(Stored records)
————
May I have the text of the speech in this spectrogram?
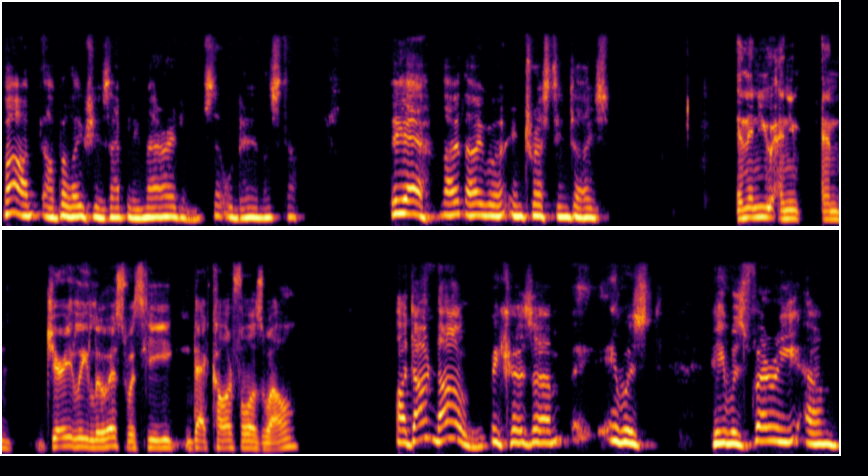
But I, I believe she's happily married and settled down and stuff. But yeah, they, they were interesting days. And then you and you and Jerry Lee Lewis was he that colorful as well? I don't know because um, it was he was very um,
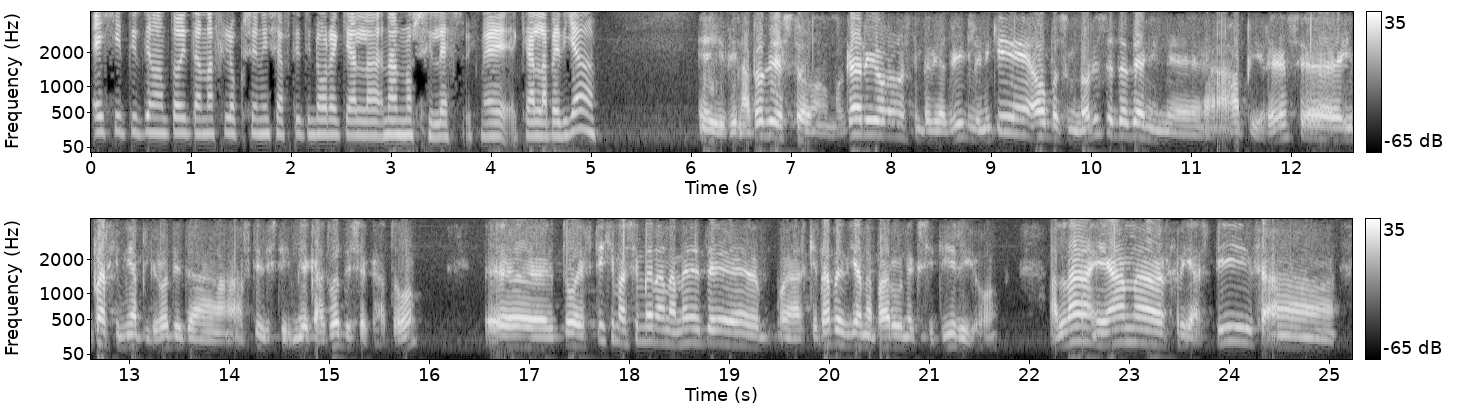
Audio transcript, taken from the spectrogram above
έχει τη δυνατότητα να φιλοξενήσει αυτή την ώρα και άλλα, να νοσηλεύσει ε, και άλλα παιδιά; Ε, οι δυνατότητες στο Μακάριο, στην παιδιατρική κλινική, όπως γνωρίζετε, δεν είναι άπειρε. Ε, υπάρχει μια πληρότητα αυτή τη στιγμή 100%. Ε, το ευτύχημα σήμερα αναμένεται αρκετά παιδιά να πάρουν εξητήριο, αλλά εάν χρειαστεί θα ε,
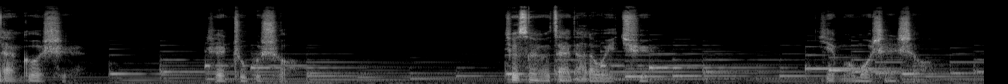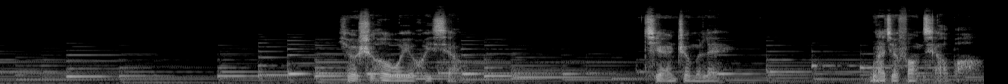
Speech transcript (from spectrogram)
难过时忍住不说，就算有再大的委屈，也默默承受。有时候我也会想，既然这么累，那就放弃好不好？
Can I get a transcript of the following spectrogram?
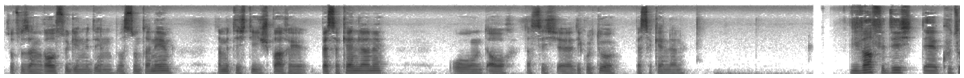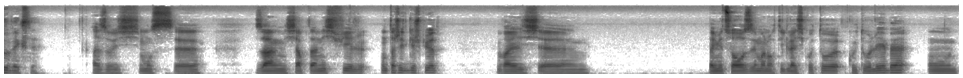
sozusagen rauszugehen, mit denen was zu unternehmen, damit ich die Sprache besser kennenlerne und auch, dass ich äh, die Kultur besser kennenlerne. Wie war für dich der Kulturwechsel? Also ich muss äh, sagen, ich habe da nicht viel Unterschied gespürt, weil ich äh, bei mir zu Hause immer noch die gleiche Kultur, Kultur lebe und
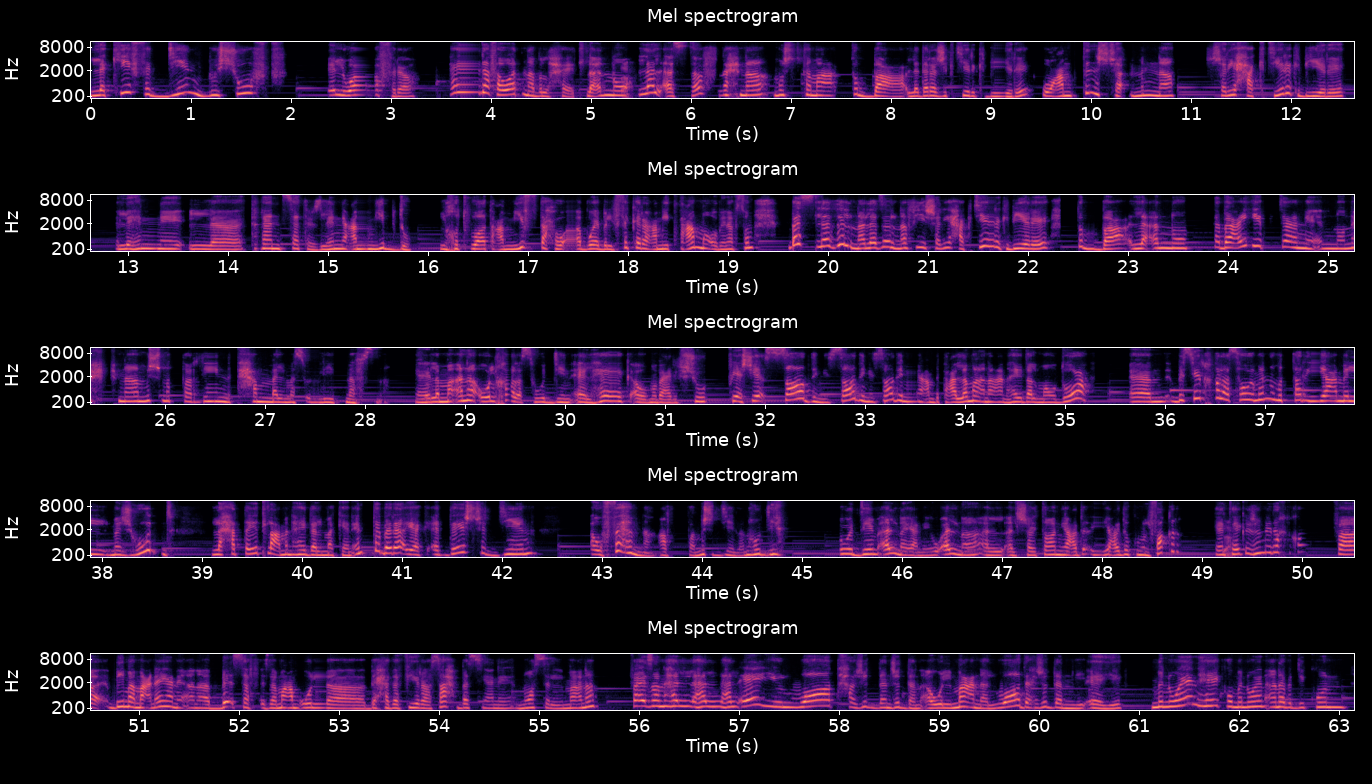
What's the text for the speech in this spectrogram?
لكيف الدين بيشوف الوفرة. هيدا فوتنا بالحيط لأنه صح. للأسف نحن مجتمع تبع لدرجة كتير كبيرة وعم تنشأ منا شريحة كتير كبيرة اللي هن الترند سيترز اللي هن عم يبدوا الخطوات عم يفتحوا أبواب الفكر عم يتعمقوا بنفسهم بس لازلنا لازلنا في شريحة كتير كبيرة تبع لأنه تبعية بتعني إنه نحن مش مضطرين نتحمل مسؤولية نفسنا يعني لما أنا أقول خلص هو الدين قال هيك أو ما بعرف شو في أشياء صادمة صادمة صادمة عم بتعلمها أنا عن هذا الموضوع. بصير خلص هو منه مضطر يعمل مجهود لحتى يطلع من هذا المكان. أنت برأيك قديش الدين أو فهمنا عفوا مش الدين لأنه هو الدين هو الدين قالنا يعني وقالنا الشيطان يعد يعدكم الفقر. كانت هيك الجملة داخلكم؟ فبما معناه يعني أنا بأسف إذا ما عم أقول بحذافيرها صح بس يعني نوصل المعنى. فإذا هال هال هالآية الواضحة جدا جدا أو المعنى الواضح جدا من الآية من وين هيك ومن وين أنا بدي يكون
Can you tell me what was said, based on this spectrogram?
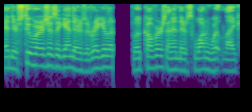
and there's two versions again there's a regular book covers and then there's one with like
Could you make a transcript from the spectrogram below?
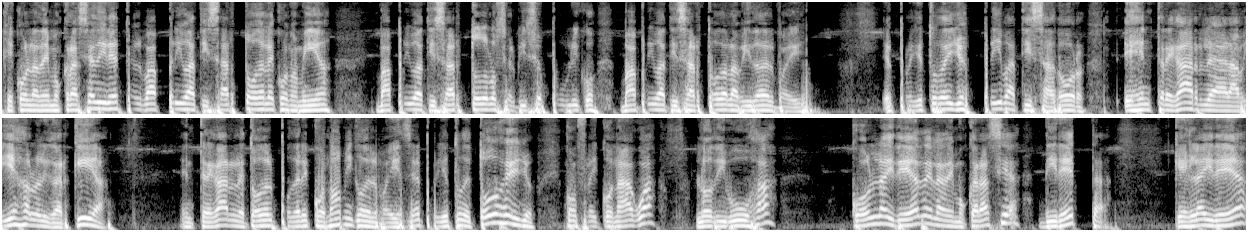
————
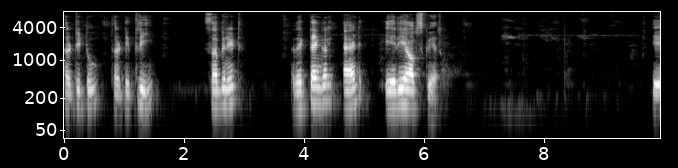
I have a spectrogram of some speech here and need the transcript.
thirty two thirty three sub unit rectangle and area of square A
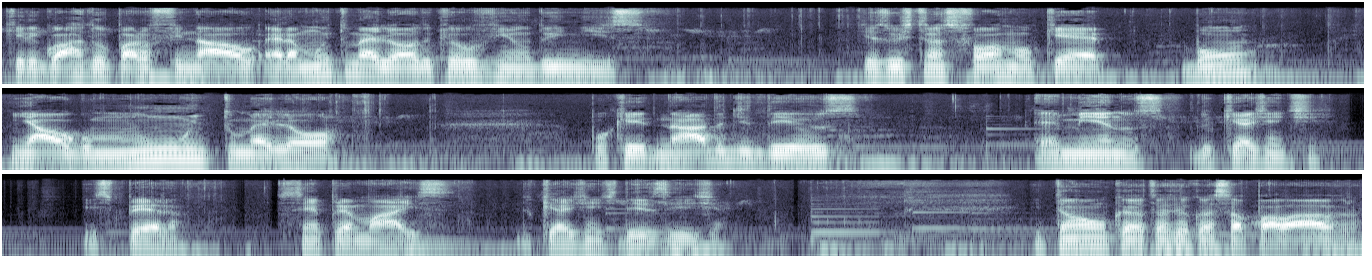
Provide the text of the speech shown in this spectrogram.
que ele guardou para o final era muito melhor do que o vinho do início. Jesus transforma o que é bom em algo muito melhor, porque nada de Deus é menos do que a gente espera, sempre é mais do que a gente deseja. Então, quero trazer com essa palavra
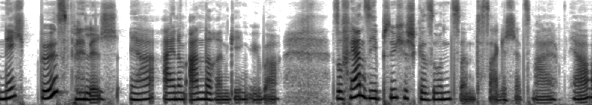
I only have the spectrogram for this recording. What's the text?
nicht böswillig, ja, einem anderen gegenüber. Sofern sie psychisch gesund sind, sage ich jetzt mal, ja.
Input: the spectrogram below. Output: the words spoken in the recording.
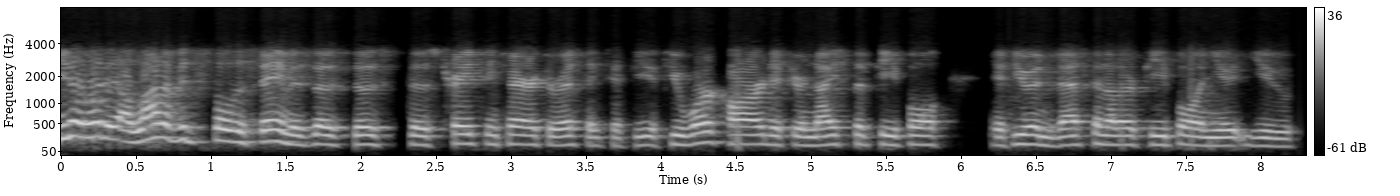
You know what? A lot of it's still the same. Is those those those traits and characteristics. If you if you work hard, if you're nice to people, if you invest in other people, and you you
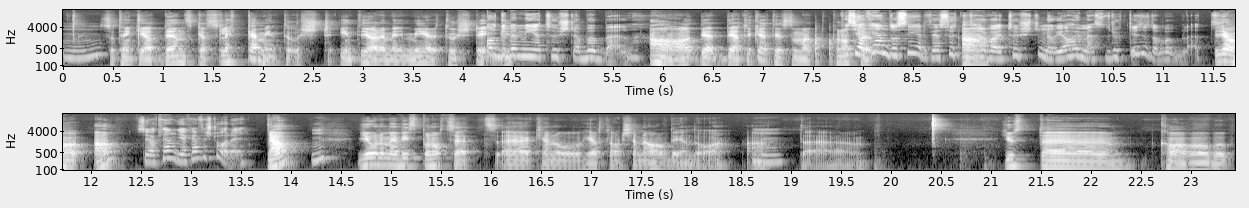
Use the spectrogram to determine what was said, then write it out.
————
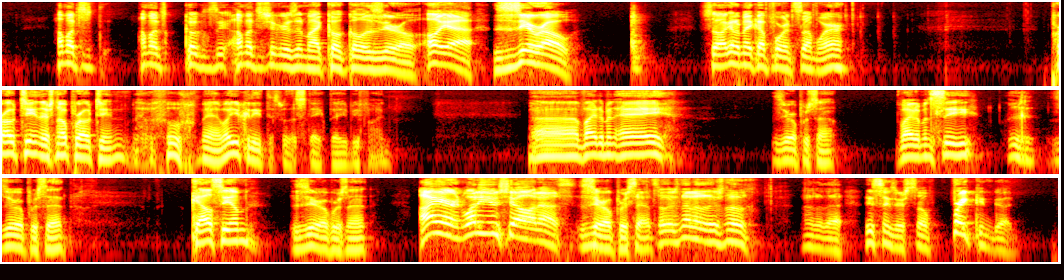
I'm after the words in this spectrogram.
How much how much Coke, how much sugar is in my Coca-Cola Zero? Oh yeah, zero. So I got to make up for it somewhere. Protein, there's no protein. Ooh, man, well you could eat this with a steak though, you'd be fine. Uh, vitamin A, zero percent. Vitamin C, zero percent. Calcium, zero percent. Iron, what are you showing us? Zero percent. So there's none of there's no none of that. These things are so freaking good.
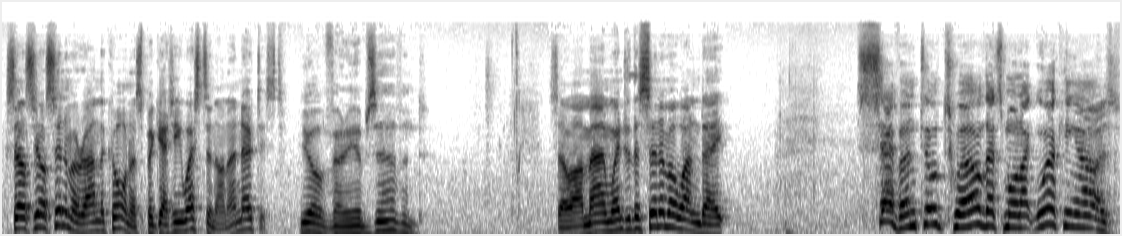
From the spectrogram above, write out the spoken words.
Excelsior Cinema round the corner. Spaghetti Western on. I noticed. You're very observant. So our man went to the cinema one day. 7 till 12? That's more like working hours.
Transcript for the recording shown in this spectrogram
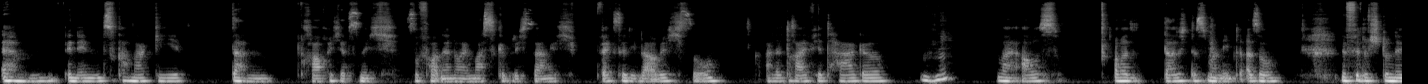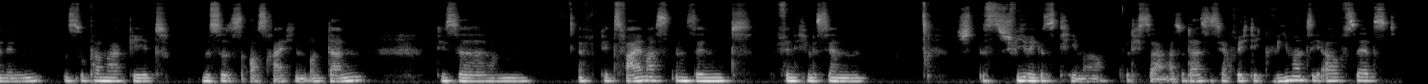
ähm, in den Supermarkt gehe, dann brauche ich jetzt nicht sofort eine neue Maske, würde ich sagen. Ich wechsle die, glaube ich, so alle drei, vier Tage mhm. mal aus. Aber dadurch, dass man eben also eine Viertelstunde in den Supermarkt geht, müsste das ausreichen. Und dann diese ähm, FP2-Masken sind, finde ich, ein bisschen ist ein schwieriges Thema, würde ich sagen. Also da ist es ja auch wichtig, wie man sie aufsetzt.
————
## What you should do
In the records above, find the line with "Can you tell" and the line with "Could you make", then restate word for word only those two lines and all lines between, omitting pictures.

## Problem solution
Can you tell me what was said, based on this spectrogram?
and there's two versions again there's a regular book covers and then there's one with like
Could you make a transcript from the spectrogram below?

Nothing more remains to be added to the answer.